Figure A68. North Pacific anomaly, interpreted as the North Pacific slab, with (horizontal) [vertical] cross sections through (A)[D] the UUP07 p-wave) and (B)[D] the combined SL2013 and S40RTS s-wave models at 1110 km; C) the location of the modern geological record that we interpret to have formed during the subduction of the slab.
Update April 10, 2019:
Recent plate-kinematic reconstructions of the NW Pacific by Domeier et al. (2017) and Vaes et al. (2019) confirm that the North Pacific slab is related to northward-dipping intra-oceanic subduction of the Kula plate below the Kronotsky arc. They infer, however, that the Kronotsky arc was located on a separate oceanic plate referred to as the ‘Kronos plate’ (Domeier et al., 2017) or the ‘Kronotsky plate’ (Vaes et al., 2019), instead of on a southward extension of the North American plate. The Kronotsky arc was suggested to have formed during a regional plate reorganization around 85-80 Ma (Vaes et al., 2019), which we adopt as the (updated) age of the base of the slab. The arrest of arc volcanism at 40±2 Ma (Levashova et al., 2000) may be explained by the arrival of the Kula-Pacific ridge in the Kronotsky subduction zone (Vaes et al., 2019). After cessation of subduction at ~40 Ma, the western part of the extinct Kronotsky arc moved with the Pacific plate until it collided with Kamchatka at ~10-5 Ma (Domeier et al., 2007; Vaes et al., 2019). Remnants of the (western part) of the Kronotsky arc are preserved on the eastern peninsulas of Kamchatka and possibly as the pre-Eocene basement of the Komandorsky Islands, the westernmost islands of the Aleutian arc. Based on the observed extend of the North Pacific anomaly, the Kronotsky subduction zone and arc may have continued for thousands of kilometers in northeast direction toward the North American continent (Domeier et al., 2017; Vaes et al., 2019). This suggests that remnants of the arc (if not entirely lost to subduction) may also be preserved further to the east, in Alaska (Domeier et al., 2017).

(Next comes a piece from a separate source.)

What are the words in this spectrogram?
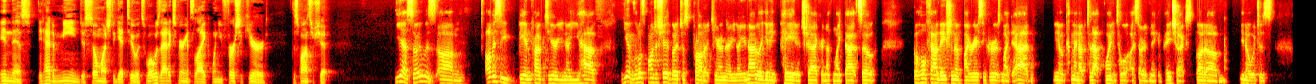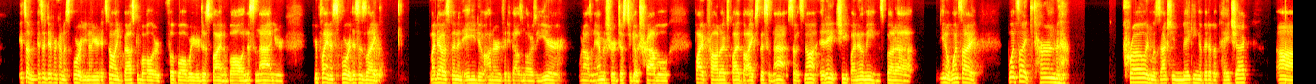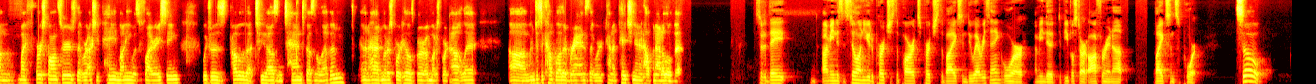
in this. It had to mean just so much to get to it. So what was that experience like when you first secured the sponsorship? Yeah, so it was um obviously being privateer, you know, you have you have little sponsorship, but it's just product here and there. You know, you're not really getting paid a check or nothing like that. So the whole foundation of my racing career is my dad. You know, coming up to that point until I started making paychecks, but um, you know, which is it's a it's a different kind of sport. You know, it's not like basketball or football where you're just buying a ball and this and that, and you're you're playing a sport. This is like my dad was spending eighty to one hundred and fifty thousand dollars a year when I was an amateur just to go travel buy products, buy bikes, this and that. So it's not, it ain't cheap by no means. But uh, you know, once I once I turned pro and was actually making a bit of a paycheck, um, my first sponsors that were actually paying money was Fly Racing, which was probably about 2010, 2011. And then I had Motorsport Hillsboro, Motorsport Outlet, um, and just a couple other brands that were kind of pitching in and helping out a little bit. So did they I mean, is it still on you to purchase the parts, purchase the bikes, and do everything, or I mean, do, do people start offering up bikes and support? So,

Text in van der Meer et al., 2018:
The North Pacific anomaly (Figure A68) is located below the northern Pacific Ocean and southern Alaska from the mid-mantle up to upper part of the lower mantle. In previous tomographic studies it has been interpreted as Kula (Qi et al., 2007), Pacific slab (Ren et al., 2007) and was also identified as ‘K’ in Sigloch (2011). The Aleutian slab (section 3.3) higher in the mantle to the north that subducted since 56-46 Ma led us to infer that the North Pacific anomaly represents Early or pre-Cenozoic subducted lithosphere (van der Meer et al., 2010). Shapiro and Solov’ev (2009) inferred northward subduction of Kula oceanic lithosphere below a southward extension of the North American plate, resulting in the intra-oceanic Kronotsky-Commander arc now found in Kamchatka. This arc was dated by Levashova et al. (2000) to be active from 73+/-7 Ma (Campanian-Maastrichtian) to 40 +/-2 Ma (Eocene), perhaps with a switch in subduction polarity in the Paleocene, resulting in subduction of North American plate.
The reconstruction of Shapiro and Solov’ev (2009), who restored the Kronotksy-Commander arc as part of the Pacific plate after its Eocene cessation, would place the arc in a positon that is in agreement with the location of the North Pacific slab. We therefore follow their interpretation and surpass our previous interpretation (van der Meer et al., 2010) which was based on an older reconstruction (Engebretson et al., 1985) of the paleo-Pacific Ocean. Following its extinction the Kronotsky-Commander arc was transported westward as an aseismic ridge to the Eurasian plate and collided with Kamchatka at ~5 Ma (Shapiro and Solov’ev, 2009).